Armory Center for the Arts announced the departure of longtime Director of Exhibition Programs and Chief Curator Irene Georgia Tsatsos. Tsatsos’ decision comes from a desire “for another mode of working that allows me the time, flexibility, and reciprocity required to nurture my creative practices and integrate them holistically into my life.” Tsatsos’ departure is effective June 30. Current Armory Exhibition Manager/Assistant Curator Heber Rodriguez will be promoted to Director of Exhibitions effective July 1.
Tsatsos joined the Armory in 2010, succeeding founding gallery director Jay Belloli who held the position for over 20 years. During Tsatsos’ tenure, she organized exhibitions that elevated the Armory profile throughout the Los Angeles visual arts community, enriching the region’s cultural landscape. Some of her curatorial highlights include the first major retrospective of the under-recognized painter, experimental film pioneer, and Pasadena native Sara Kathryn Arledge; the largest survey exhibitions to date of artists Alison Saar and Connie Samaras; a survey of work by textile artist, designer, activist, and community organizer Tanya Aguiñiga; and Below the Underground: Renegade Art and Action in 1990s Mexico, part of the Getty’s 2017 Pacific Standard Time initiative. Tsatsos will extend her relationship with the Armory as an independent curator for the upcoming exhibition From the Ground Up: Nurturing Diversity in Hostile Environments, part of the Getty’s third Pacific Standard Time iteration that will launch in 2024.
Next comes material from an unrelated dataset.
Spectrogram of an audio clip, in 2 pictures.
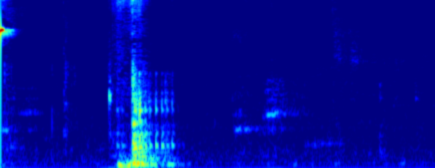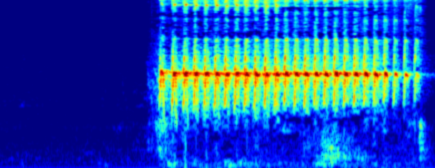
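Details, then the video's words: Bulbul song used to call wild bulbuls. A soft knock is heard early, then a long silence, followed by a steady, rapid chatter of ringing notes repeated about three times a second for two seconds. "Suara Trucukan Gacor Garuda Panggil Trucukan Liar"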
Tsatsos is a lifelong visual artist, values-driven contemporary art curator, and mission-driven non-profit cultural worker interested in the impacts and histories of diverse visual art practices. Before the Armory, Tsatsos was director/curator of Los Angeles Contemporary Exhibitions from 1997 until 2005. She has held curatorial positions at the Whitney Museum of American Art, the Arts Club of Chicago, and Chicago’s artist-run space N.A.M.E., where she served as executive director. Tsatsos has published extensively and served on numerous award and programmatic panels nationally. She has taught writing and curatorial practice at Claremont Graduate University, University of Southern California, California Institute of the Arts, and My Friends Place, a social service agency that assists unsheltered and marginalized youth. She serves on the board of directors of Children’s Community School, the advisory council of the contemporary art journal X-TRA, and was the founding board chair of the Feminist Center for Creative Work in Los Angeles (formerly the Women’s Center for Creative Work).
Incoming Director of Exhibitions Heber Rodriguez joined the Armory exhibitions team in 2018, but his connection to the organization runs deeper. “The Armory first sparked my imagination when I visited while on a field trip as an elementary school student,” said Rodriguez. Long before graduating from the University of Southern California Roski School of Art and Design with his MA in Art and Curatorial Practice in the Public Sphere, Rodriguez studied art at Pasadena City College. He reconnected with the Armory during this period, which influenced his career trajectory. “Armory exhibitions inspired me early in my journey toward a career in the arts,” he explained.
Rodriguez grew up as an undocumented youth in Northeast Los Angeles, which still informs his practice today. “When I first joined the Exhibition department, I was happy to be a part of an organization that matched my desire to bring communities together through the arts. I am committed to presenting thought-provoking work by artists with unique voices and diverse backgrounds.” Rodriguez’s curatorial initiatives at the Armory include John Ziqiang Wu: Art Making and the group exhibition At the Table.
Prior to his Armory tenure, Rodriguez worked at the City of Los Angeles Department of Cultural Affairs, where he served as project manager for the initial implementation phase for Promise Zone Arts—a cultural asset mapping and cultural activation project. Before his time with the City of Los Angeles, Rodriguez was an Associate Curator and Exhibitions Manager at LAXART, followed by an Associate Director position at François Ghebaly Gallery.
About Armory Center for the Arts
Based in Pasadena, California, the mission of Armory Center for the Arts is to nurture its community and its young people by creating, learning, and presenting art to advance equity and social justice. The Armory envisions joyful, healthy, and equitable communities shaped by imagination, creativity, and diverse voices. Three themes that have been constant throughout the Armory’s history are responding to the artistic needs of underserved children and community members; teaching artists’ engagement as educators; and the exhibition and support of contemporary artists.
Part of what makes the Armory a unique resource in Southern California is its hybrid model as both a learning and exhibiting institution. The Armory is neither squarely a museum nor an art school but a hybrid of both. Each informs and compliments the other: contemporary art exhibitions become the focal point for its arts education programs — highlighting the work of living artists that inspire students to make work in our studios. Conversely, the Armory’s arts education methodology informs how learning happens in its galleries, which are always open at no cost to the public.